Leeds United Lose Employment Tribunal Case
As a follow up to my recent article regarding the Employment Tribunal case Leeds United were facing, the verdict from the Tribunal has now been released.
Leeds United lost both claims against them, namely unfair dismissal and sex discrimination. Lucy Ward, who worked for the Club for 17 years as their Education & Welfare Officer, claimed unfair dismissal when she was sacked from the Club in July 2015.
She claimed to have suffered awful treatment and discrimination as a result of her relationship with Neil Redfearn, former Manager and Academy boss at the Club.
Speaking after the hearing, Ms Ward said “It’s bitter sweet but I’m really pleased. I’ve spent 17 years building up a really good reputation at Leeds for it to be destroyed by the current ownership of Leeds, of this wonderful club.”
“It’s a club I love dearly. I have enjoyed all my time here. It’s really a bitter sweet moment – it’s a victory for me but really difficult to describe.”
“I think now my name was absolutely cleared. There were a lot of things said about me that weren’t true and I think the judge said that.”
The Employment Judge (and accompanying panel as the case included a claim for discrimination) clearly favoured the evidence of Ms Ward and stated he felt she was a “truthful and credible” witness. He went on to state that he felt Adam Pearson, former Leeds United Executive Director was not a “credible or reliable” witness and that Club Secretary Stuart Hayton, who had denied there was a “culture of discrimination” at Elland Road, was also found to have given evidence that was not deemed to be “entirely credible”.
Employment Judge Stephen Keevash reportedly said “We conclude that this dismissal was unfair and that there was a gross unreasonable breach of the ACAS code of conduct.”
“We find it extraordinary that this respondent had no basic awareness of the ACAS code or what it contained and that it failed to comply with what are regarded as basic principles.”

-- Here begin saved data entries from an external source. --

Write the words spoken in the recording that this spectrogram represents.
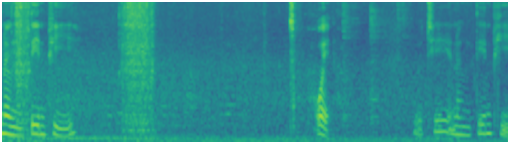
หนึ่งตีนผี โอ้ย ยู่ที่หนึ่งเตียนผี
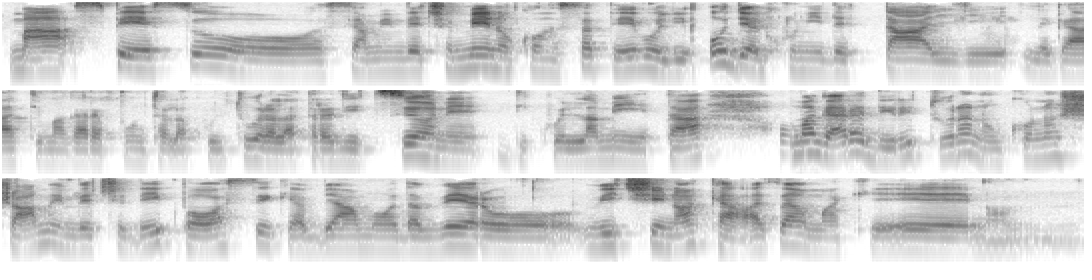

The case will now be listed for a remedy hearing when the Judge will decide the level of compensation to be awarded to Ms Ward. If Leeds United want to keep the amount of compensation out of the public domain, they may try and settle the matter before the remedy hearing and include a confidentiality clause in any agreed terms. They may well be advised to do this given the that the Judges’ comments would potentially point towards Ms Ward gaining an increase in the level of damages awarded to her due to the Judge’s reference to breach of the ACAS code. The Tribunal has the power to uplift any award by up to 25% if it believes a company has failed to follow the code, and given the Judge’s comments that there was a “gross unreasonable breach” of the code, it would appear highly likely Ms Ward received at least some increase on this basis.